They are also silent about saving transmission losses by distributing the generation. The society wins as a whole, if you consider all sides as one total and disregard one side interests.
One has to look from all sides and balance the interests as a whole.
Disruptive technologies have always exist takes time to resolve into working system.
The automobile, train, powered ships, etc were all disruptive technologies at one time. Some of the difference here is structural. When the railroads "invaded" virgin territory, they did so by building their own network of rails - they didn't co-opt an existing rail system that someone else built. The same with Cellular - they built their own network.
The difference here is more akin to telephone systems. The disruptive electric technologies are trying to interface with a very complex infrastructure that already exists, was never designed for their use, has myriad problems of its own, etc. Much like early independent telephone providers, who were "renting" space on someone else's network.
Currently, rooftop solar is rarely installed in such a manner that it is totally self sufficient, and therefore it is using the grid, someone else's infrastructure, as a giant battery - feeding excess energy in when possible, and pulling from the grid at night and on cloudy days. Larger, ground based, projects are a bit more realistic, in that they only get paid when generating, and aren't consuming anything material at night.

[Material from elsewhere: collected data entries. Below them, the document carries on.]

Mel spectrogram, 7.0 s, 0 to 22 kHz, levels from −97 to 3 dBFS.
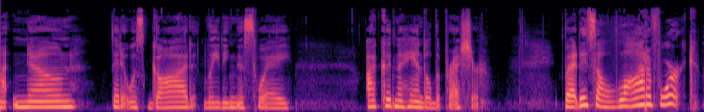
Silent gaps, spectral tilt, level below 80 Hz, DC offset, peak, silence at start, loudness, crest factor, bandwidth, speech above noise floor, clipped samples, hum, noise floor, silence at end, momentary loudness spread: none; -5 dB/octave; -68 dBFS; under 0.1%; -8 dBFS; 0 s; -24 LUFS; 18 dB; 16 kHz; 37 dB; under 0.1%; none; -61 dBFS; 0.1 s; 11 LU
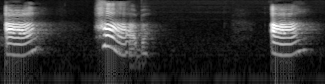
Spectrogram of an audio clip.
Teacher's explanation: the H sound originates in the same part of the throat as the French R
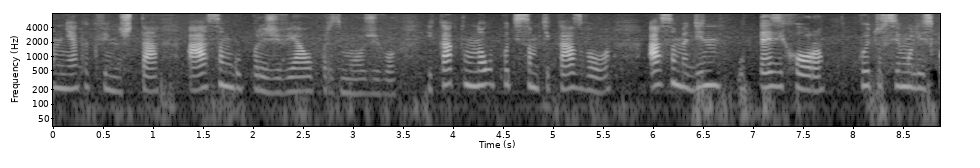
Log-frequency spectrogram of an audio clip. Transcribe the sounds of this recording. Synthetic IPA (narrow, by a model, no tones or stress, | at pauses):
mnʲakəkvinɛʃt̪aasɤmɡopɾɛʒivjalˠɐpɾɛzmɔjəʒivɔt̪ikak̚t̪omnɔɡʊpɤt̪i̥sɤmt̪ikazvəlˠə | asɤmɛd̪inot̪ːɛzixɔɾə | koit̪ʊsəimɐlisk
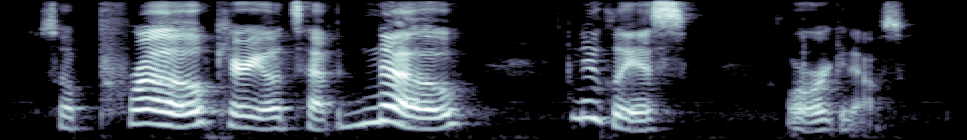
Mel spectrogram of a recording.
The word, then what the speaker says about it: prokaryotes: can remember this because pro rhymes with no so prokaryotes have no nucleus or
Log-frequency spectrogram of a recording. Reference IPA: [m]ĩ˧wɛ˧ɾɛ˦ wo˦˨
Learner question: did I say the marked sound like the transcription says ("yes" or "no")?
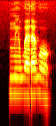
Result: yes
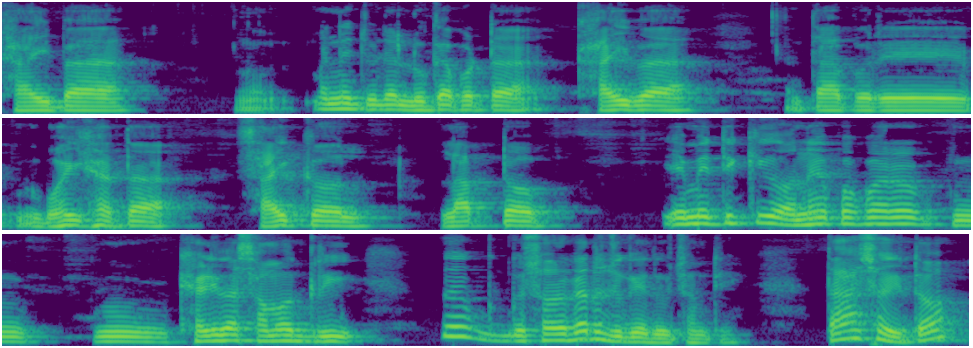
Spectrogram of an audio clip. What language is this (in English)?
Odia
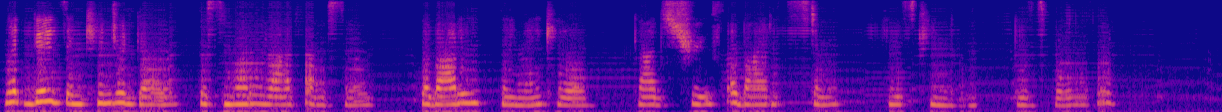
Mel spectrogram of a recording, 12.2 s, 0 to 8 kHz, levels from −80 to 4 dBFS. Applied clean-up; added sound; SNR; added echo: neural separator model SepFormer DNS4.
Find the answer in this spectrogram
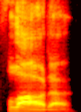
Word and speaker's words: Florida: performances and I will use my best Georgia pronunciation she looked at him and she said flada in other words Florida um yes ma'am St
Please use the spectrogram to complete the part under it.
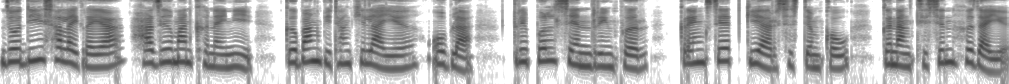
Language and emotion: Bodo, neutral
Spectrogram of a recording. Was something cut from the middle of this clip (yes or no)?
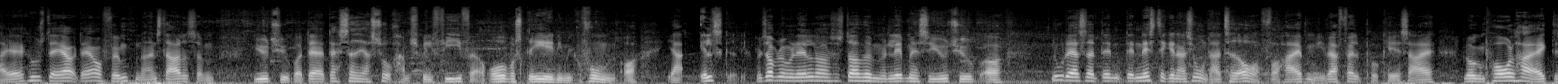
yes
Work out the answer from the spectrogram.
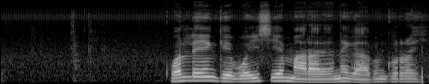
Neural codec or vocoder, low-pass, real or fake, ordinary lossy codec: none; none; real; none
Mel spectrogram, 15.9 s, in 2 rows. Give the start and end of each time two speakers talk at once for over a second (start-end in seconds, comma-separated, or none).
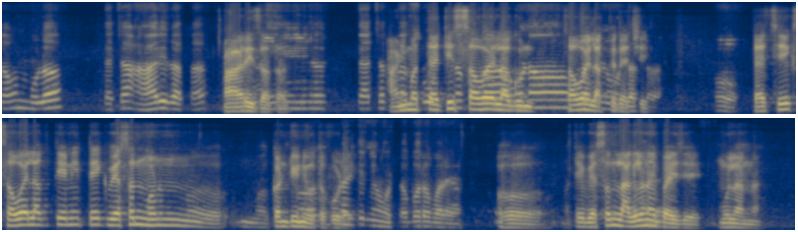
3.9-6.4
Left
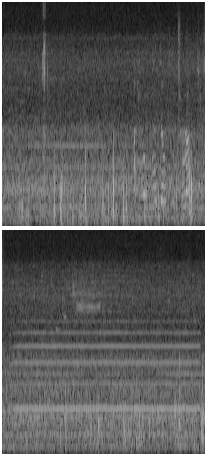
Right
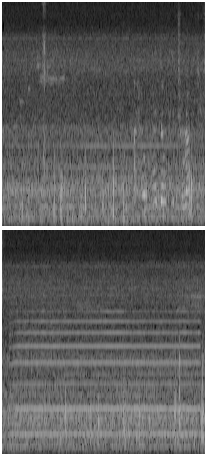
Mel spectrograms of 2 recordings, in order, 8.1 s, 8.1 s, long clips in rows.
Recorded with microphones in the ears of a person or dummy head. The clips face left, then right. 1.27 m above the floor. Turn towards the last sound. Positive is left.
turn(degrees=-45)  # may be behind; listen again after turning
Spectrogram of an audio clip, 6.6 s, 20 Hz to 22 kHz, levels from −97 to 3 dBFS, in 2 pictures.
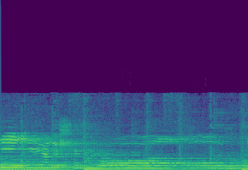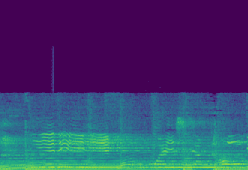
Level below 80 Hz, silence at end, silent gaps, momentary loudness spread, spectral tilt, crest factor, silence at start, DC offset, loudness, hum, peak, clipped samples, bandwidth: -34 dBFS; 0 s; none; 7 LU; -5 dB/octave; 16 dB; 0 s; 0.6%; -16 LUFS; none; 0 dBFS; under 0.1%; 10.5 kHz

Building cross country transmission systems is not an overnight happening. Permitting and local resistance takes years to overcome. Updating the grid to "mesh" with new technologies also takes years, and someone's going to have to pay for it all.